The holding of the U.S. Court of Appeals for the Federal Circuit in American Pelagic Fishing Co. v. United States points to the conclusion that the government will almost never be liable, under the Takings Clause, when fisheries regulations reduce the value of commercial fishing permits, vessels, or gear. From the perspective of natural resource economics, this is a healthy result. Economists suggest that solving commons problems requires that natural resources be under the complete control of a sole owner who makes self-interested decisions about resource use, and if the Fifth Amendment required the government owner to compensate fishermen when it tightened regulations, it would hamper the government's ability to regulate optimally. One problem with the economic theory of commons solution, however, is that it does not distinguish between sole private ownership and sole government ownership in terms of their application. In this Article, I argue that government ownership is fraught with problems that do not occur in the private ownership context. To the extent that government resource owners rely on entrepreneurs to capture and sell natural resources, the government must play two roles. regulator and facilitator. These roles frequently come into conflict, inevitably compromising the effectiveness of regulation. Furthermore, entrepreneurs have incentives to lobby against long-term conservation. The poor condition of United States fisheries is proof that these two problems -government's dual role and fishermen's lobbying-are preventing the Magnuson-Stevens Fishery Conservation and Management Act from achieving its goal of sustainable fisheries. Until the Act is changed to reduce both fishermen's incentive to lobby against conservation and the likelihood that regulators will accede to their demands, it will probably not succeed
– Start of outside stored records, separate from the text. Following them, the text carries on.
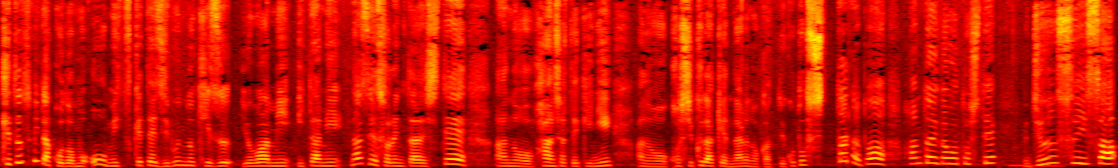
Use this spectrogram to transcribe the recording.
傷ついた子供を見つけて自分の傷弱み痛みなぜそれに対してあの反射的にあの腰砕けになるのかっていうことを知ったらば反対側として純粋さ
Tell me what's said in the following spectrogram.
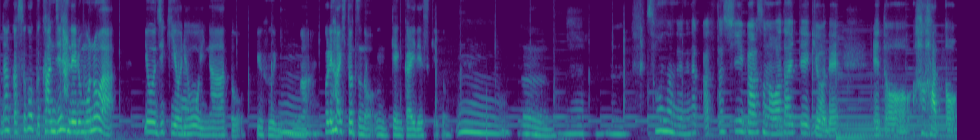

Josh Eagle, A Window into the Regulated Commons: The Takings Clause, Investment Security, and Sustainability, 34 Ecology L.Q. (2007).